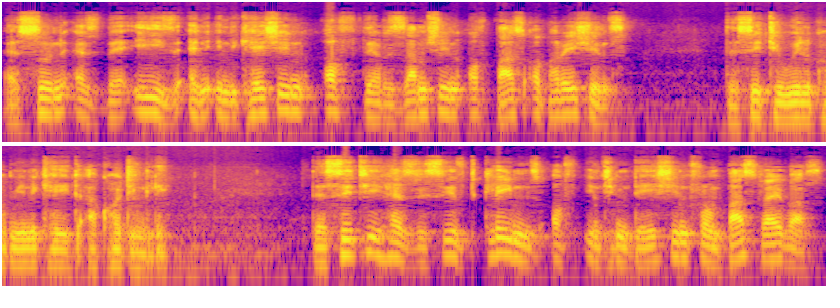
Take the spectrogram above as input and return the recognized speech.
As soon as there is an indication of the resumption of bus operations, the city will communicate accordingly. The city has received claims of intimidation from bus drivers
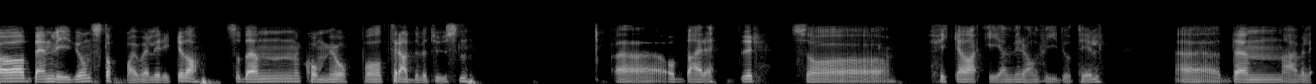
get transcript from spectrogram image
Og den videoen stoppa jo heller ikke, da. Så den kom jo opp på 30 000. Uh, og deretter så fikk jeg da én viral video til. Uh, den er vel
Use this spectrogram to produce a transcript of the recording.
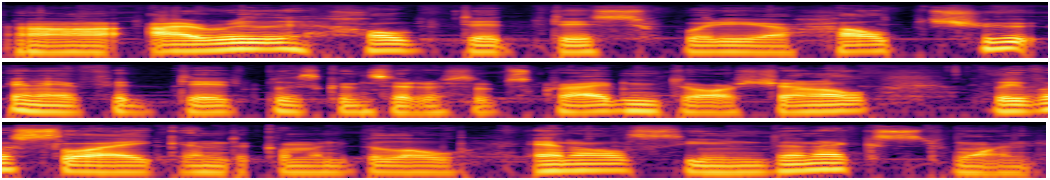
Uh, I really hope that this video helped you and if it did please consider subscribing to our channel, leave us a like and a comment below and I'll see you in the next one.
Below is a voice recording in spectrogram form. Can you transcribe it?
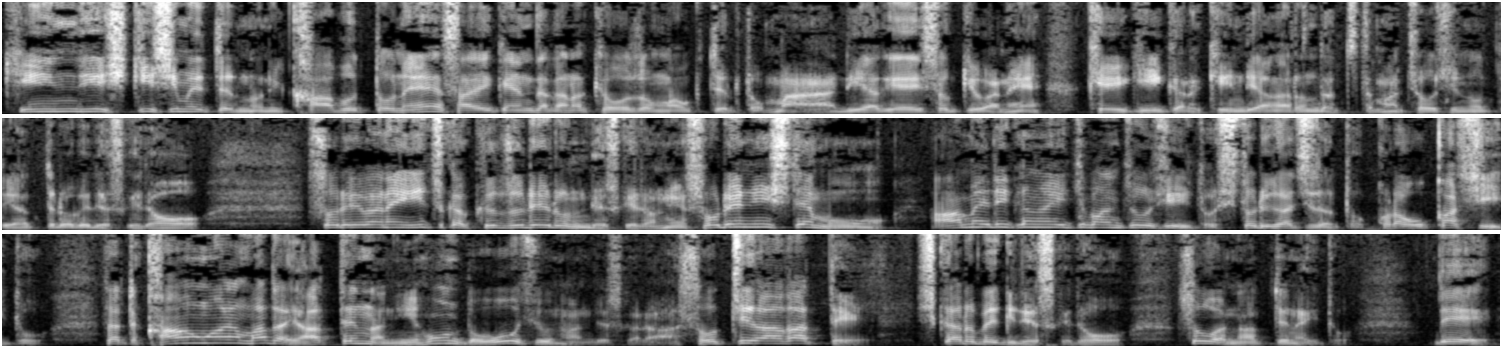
金利引き締めてるのに株とね、債券高の共存が起きてると。まあ、利上げ初期はね、景気いいから金利上がるんだってって、まあ、調子に乗ってやってるわけですけど、それはね、いつか崩れるんですけどね、それにしても、アメリカが一番調子いいと、一人勝ちだと、これはおかしいと。だって緩和まだやってんのは日本と欧州なんですから、そっちが上がって叱るべきですけど、そうはなってないと。で、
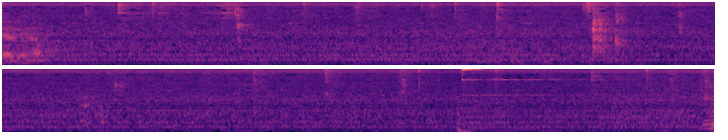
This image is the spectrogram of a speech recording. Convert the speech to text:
ให้เรากิน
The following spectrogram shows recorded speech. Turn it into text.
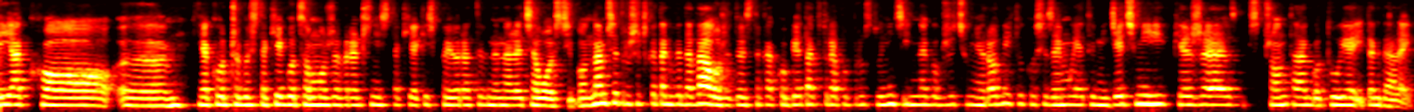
jako, e, jako czegoś takiego, co może wręcz nieść takie jakieś pejoratywne naleciałości, bo nam się troszeczkę tak wydawało, że to jest taka kobieta, która po prostu nic innego w życiu nie robi, tylko się zajmuje tymi dziećmi, pierze, sprząta, gotuje i tak dalej.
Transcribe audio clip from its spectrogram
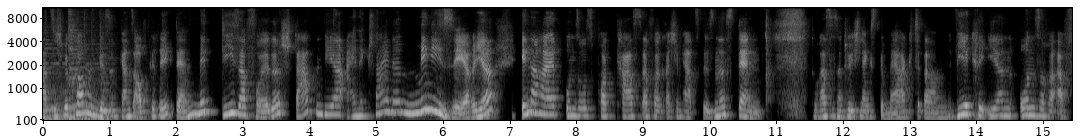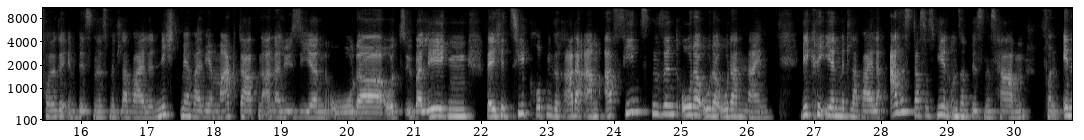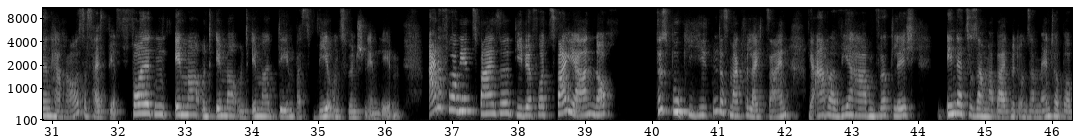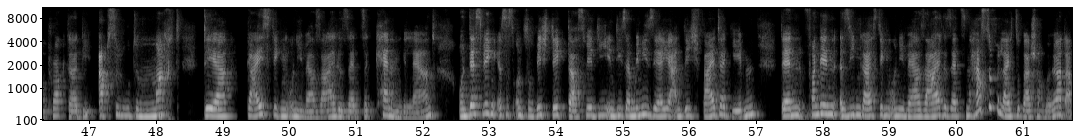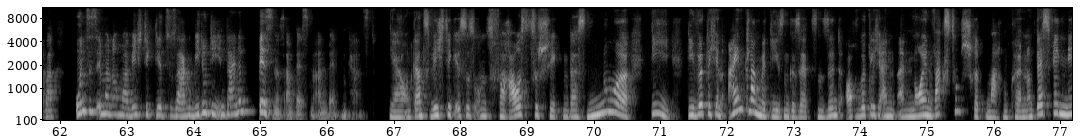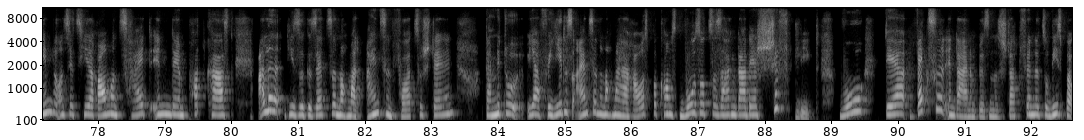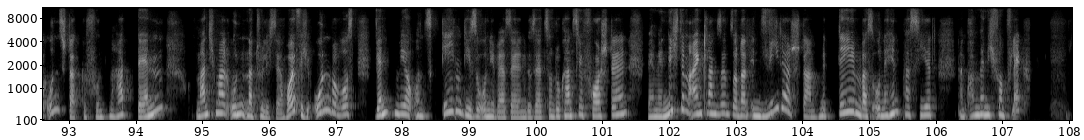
Herzlich willkommen. Wir sind ganz aufgeregt, denn mit dieser Folge starten wir eine kleine Miniserie innerhalb unseres Podcasts Erfolgreich im Herzbusiness. Denn du hast es natürlich längst gemerkt, ähm, wir kreieren unsere Erfolge im Business mittlerweile nicht mehr, weil wir Marktdaten analysieren oder uns überlegen, welche Zielgruppen gerade am affinsten sind oder, oder, oder. Nein, wir kreieren mittlerweile alles das, was wir in unserem Business haben von innen heraus. Das heißt, wir folgen immer und immer und immer dem, was wir uns wünschen im Leben. Eine Vorgehensweise, die wir vor zwei Jahren noch für spooky hielten, das mag vielleicht sein, ja, aber wir haben wirklich in der Zusammenarbeit mit unserem Mentor Bob Proctor die absolute Macht der geistigen Universalgesetze kennengelernt. Und deswegen ist es uns so wichtig, dass wir die in dieser Miniserie an dich weitergeben. Denn von den sieben geistigen Universalgesetzen hast du vielleicht sogar schon gehört, aber uns ist immer noch mal wichtig, dir zu sagen, wie du die in deinem Business am besten anwenden kannst. Ja, und ganz wichtig ist es uns vorauszuschicken, dass nur die, die wirklich in Einklang mit diesen Gesetzen sind, auch wirklich einen, einen neuen Wachstumsschritt machen können. Und deswegen nehmen wir uns jetzt hier Raum und Zeit in dem Podcast, alle diese Gesetze nochmal einzeln vorzustellen damit du ja für jedes einzelne nochmal herausbekommst, wo sozusagen da der Shift liegt, wo der Wechsel in deinem Business stattfindet, so wie es bei uns stattgefunden hat. Denn manchmal und natürlich sehr häufig unbewusst wenden wir uns gegen diese universellen Gesetze. Und du kannst dir vorstellen, wenn wir nicht im Einklang sind, sondern in Widerstand mit dem, was ohnehin passiert, dann kommen wir nicht vom Fleck.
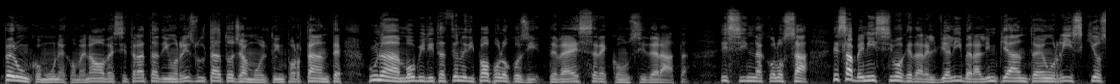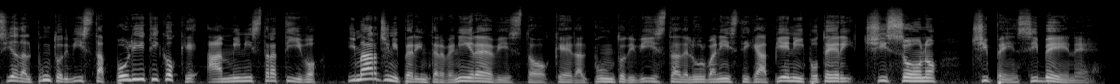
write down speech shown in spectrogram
Per un comune come Nove si tratta di un risultato già molto importante. Una mobilitazione di popolo così deve essere considerata. Il sindaco lo sa e sa benissimo che dare il via libera all'impianto è un rischio sia dal punto di vista politico che amministrativo. I margini per intervenire, visto che dal punto di vista dell'urbanistica pieni i poteri ci sono, ci pensi bene.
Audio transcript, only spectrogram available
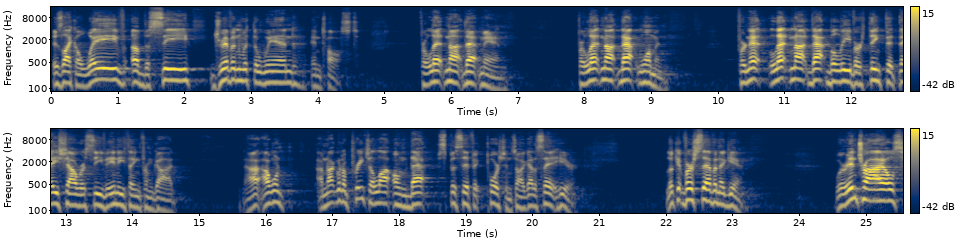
is like a wave of the sea, driven with the wind and tossed. For let not that man, for let not that woman, for let, let not that believer think that they shall receive anything from God. I, I want, I'm not going to preach a lot on that specific portion, so I got to say it here. Look at verse 7 again. We're in trials,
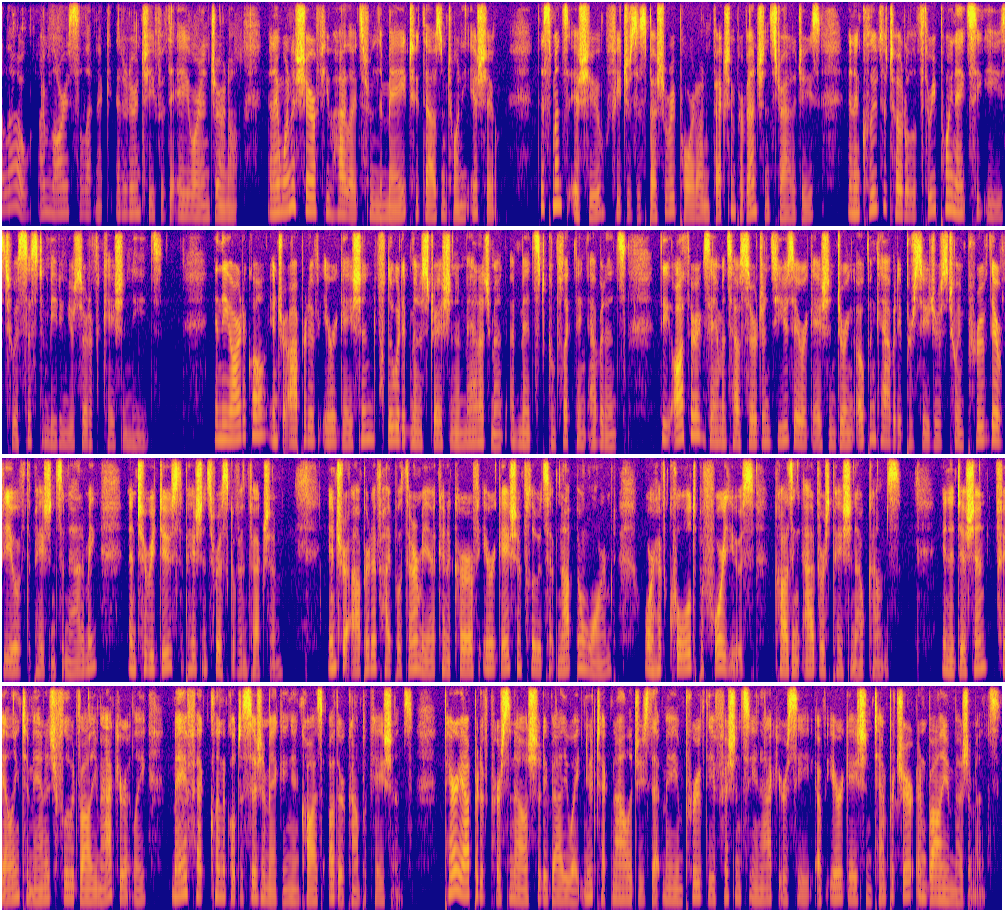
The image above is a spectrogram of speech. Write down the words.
Hello, I'm Laurie Soletnik, Editor-in-Chief of the AORN Journal, and I want to share a few highlights from the May 2020 issue. This month's issue features a special report on infection prevention strategies and includes a total of 3.8 CEs to assist in meeting your certification needs. In the article, Intraoperative Irrigation, Fluid Administration and Management Amidst Conflicting Evidence, the author examines how surgeons use irrigation during open cavity procedures to improve their view of the patient's anatomy and to reduce the patient's risk of infection. Intraoperative hypothermia can occur if irrigation fluids have not been warmed or have cooled before use, causing adverse patient outcomes. In addition, failing to manage fluid volume accurately may affect clinical decision-making and cause other complications. Perioperative personnel should evaluate new technologies that may improve the efficiency and accuracy of irrigation temperature and volume measurements.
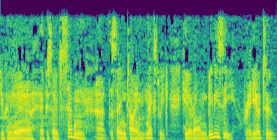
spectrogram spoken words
You can hear episode 7 at the same time next week here on BBC Radio 2.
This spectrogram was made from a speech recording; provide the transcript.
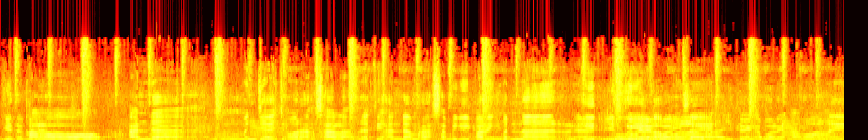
gitu, benar. Kalau Anda menjudge orang salah, berarti Anda merasa diri paling benar. Nah, itu, yang nggak boleh. salah, itu yang nggak boleh. Nggak boleh.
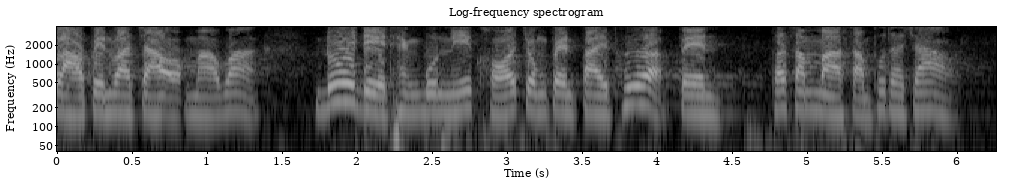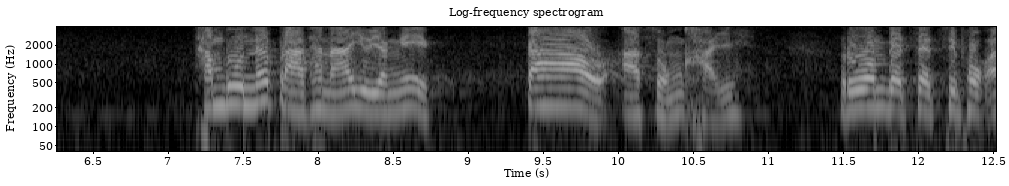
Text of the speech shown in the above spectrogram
กล่าวเป็นวาจาออกมาว่า ด้วยเดชแห่งบุญนี้ขอจงเป็นไปเพื่อเป็นพระสัมมาสัมพุทธเจ้าทำบุญและปรารถนาอยู่อย่างนี้เก้าอาสงไขยรวมเบ็ดเสร็จสิบหกอ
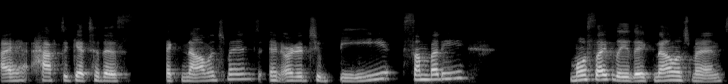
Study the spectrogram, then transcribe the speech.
I have to get to this acknowledgement in order to be somebody, most likely the acknowledgement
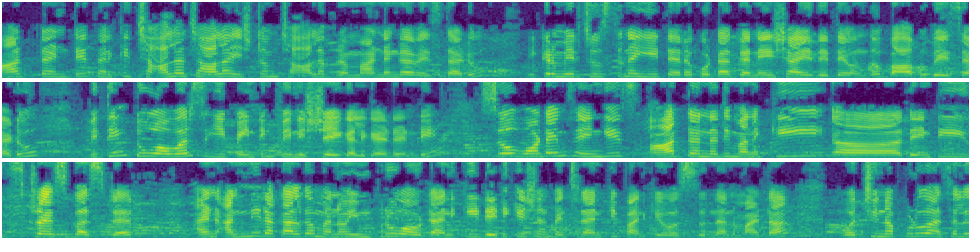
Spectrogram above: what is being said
ఆర్ట్ అంటే తనకి చాలా చాలా ఇష్టం చాలా బ్రహ్మాండంగా వేస్తాడు ఇక్కడ మీరు చూస్తున్న ఈ టెరకోటా గణేష ఏదైతే ఉందో బాబు వేశాడు. విత్ ఇన్ టూ అవర్స్ ఈ పెయింటింగ్ ఫినిష్ చేయగలిగాడండి. So what I'm saying is art అన్నది మనకి అదేంటి స్ట్రెస్ బస్టర్ అండ్ అన్ని రకాలుగా మనం ఇంప్రూవ్ అవడానికి డెడికేషన్ పెంచడానికి పనికి వస్తుంది అనమాట వచ్చినప్పుడు అసలు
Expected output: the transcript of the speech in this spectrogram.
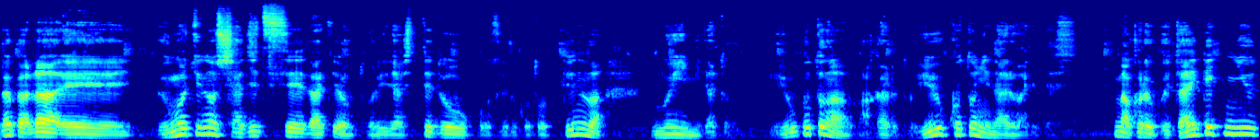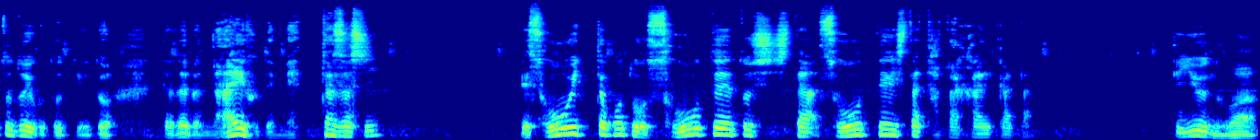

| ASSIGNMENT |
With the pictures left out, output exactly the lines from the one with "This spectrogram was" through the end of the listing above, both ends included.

| WRITTEN ANSWER |
This spectrogram was made from a speech recording; provide the transcript.
gitu, benar. Kalau Anda menjudge orang salah, berarti Anda merasa diri paling benar. Nah, itu, yang nggak boleh. salah, itu yang nggak boleh. Nggak boleh.
Text of the speech shown in the above spectrogram
กล่าวเป็นวาจาออกมาว่า ด้วยเดชแห่งบุญนี้ขอจงเป็นไปเพื่อเป็นพระสัมมาสัมพุทธเจ้าทำบุญและปรารถนาอยู่อย่างนี้เก้าอาสงไขยรวมเบ็ดเสร็จสิบหกอ
Study the spectrogram, then transcribe the speech.
I have to get to this acknowledgement in order to be somebody, most likely the acknowledgement
Spectrogram above: what is being said
ఆర్ట్ అంటే తనకి చాలా చాలా ఇష్టం చాలా బ్రహ్మాండంగా వేస్తాడు ఇక్కడ మీరు చూస్తున్న ఈ టెరకోటా గణేష ఏదైతే ఉందో బాబు వేశాడు. విత్ ఇన్ టూ అవర్స్ ఈ పెయింటింగ్ ఫినిష్ చేయగలిగాడండి. So what I'm saying is art అన్నది మనకి అదేంటి స్ట్రెస్ బస్టర్ అండ్ అన్ని రకాలుగా మనం ఇంప్రూవ్ అవడానికి డెడికేషన్ పెంచడానికి పనికి వస్తుంది అనమాట వచ్చినప్పుడు అసలు
Expected output: the transcript of the speech in this spectrogram.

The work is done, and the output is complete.